EPA and DHA are found in fatty fish such as salmon, anchovies, herring, mackerel, sardines, and tuna and should be included at least 2 times a week.

ALA is found in plant sources such as nuts and seeds.


Vitamin A, C, E, and selenium containing foods contain natural antioxidants.

Vitamin E: vegetables, vegetable oils like wheat germ oil, sunflower oil, safflower oil and seeds, corn, soy, peanut butter and some sorts of meat.

Vitamin C: citrus, red and green peppers, broccoli, strawberries and tomatoes.

Vitamin A: colorful produce like carrots, pumpkin, sweet potatoes, mangos and papaya.


Food sources include: flavonoids-soy, red wine, pomegranate, and cranberries; lucein-dark green leafy vegetables; and lignins-flaxseed, oatmeal and barley.

Lycopene: a bright red carotene and carotenoid pigment found in tomatoes and other red fruits and vegetables such as red carrots, watermelons, pink grapefruit and papayas (but not strawberries or cherries).

Polyphenols: fruits and plant-derived beverages such as fruit juices, tea, coffee, and red wine; vegetables, cereals, chocolate and dry legumes are also sources.


Fresh or frozen varieties have anthocyanins (antioxidants).


Fresh cloves or powdered forms


Caution should be exercised if your senior is taking anticoagulants!

Fresh root, tincture/oil or dried powder added to foods; foods such as ginger snaps, or gingerbread; or as a beverage in ginger tea or ale.


Not just in the form of a glass of water but foods that contain water such as soup, gelatin, fresh fruits and vegetables can also give our bodies some additional fluid.
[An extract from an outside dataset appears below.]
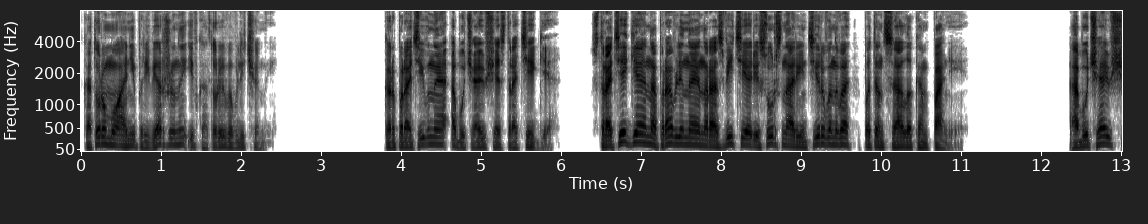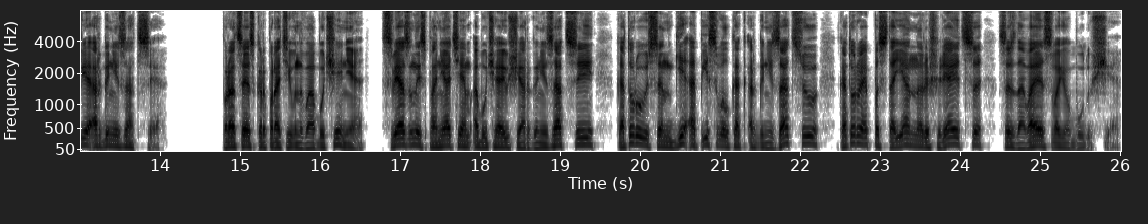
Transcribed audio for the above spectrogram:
которому они привержены и в который вовлечены. Корпоративная обучающая стратегия. Стратегия, направленная на развитие ресурсно-ориентированного потенциала компании. Обучающая организация. Процесс корпоративного обучения, связанный с понятием обучающей организации, которую Сенге описывал как организацию, которая постоянно расширяется, создавая свое будущее.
Anti-inflammatory foods

Tomatoes, olive oil, fatty fish, nuts, leafy green vegetables, berries (strawberries, blueberries), cherries.

Food to Defy Aging or Make Aging Healthier?

Are there really age defying foods or should we focus on eating a little of everything in its freshest form to maximize all the nutritional benefits innately in the food?

Do we really need to pop supplements by the handful to age gracefully or is our wallet the only thing affected?

More research would be of value to prove that the foods we read about in the media really can slow aging or prevent disease. However, many of the foods listed above are easy to add to our diets and eat regularly if we make a plan.

It isn’t too late for our seniors to adopt new eating habits to help them manage chronic disease, reduce pain and inflammation and feel better every day.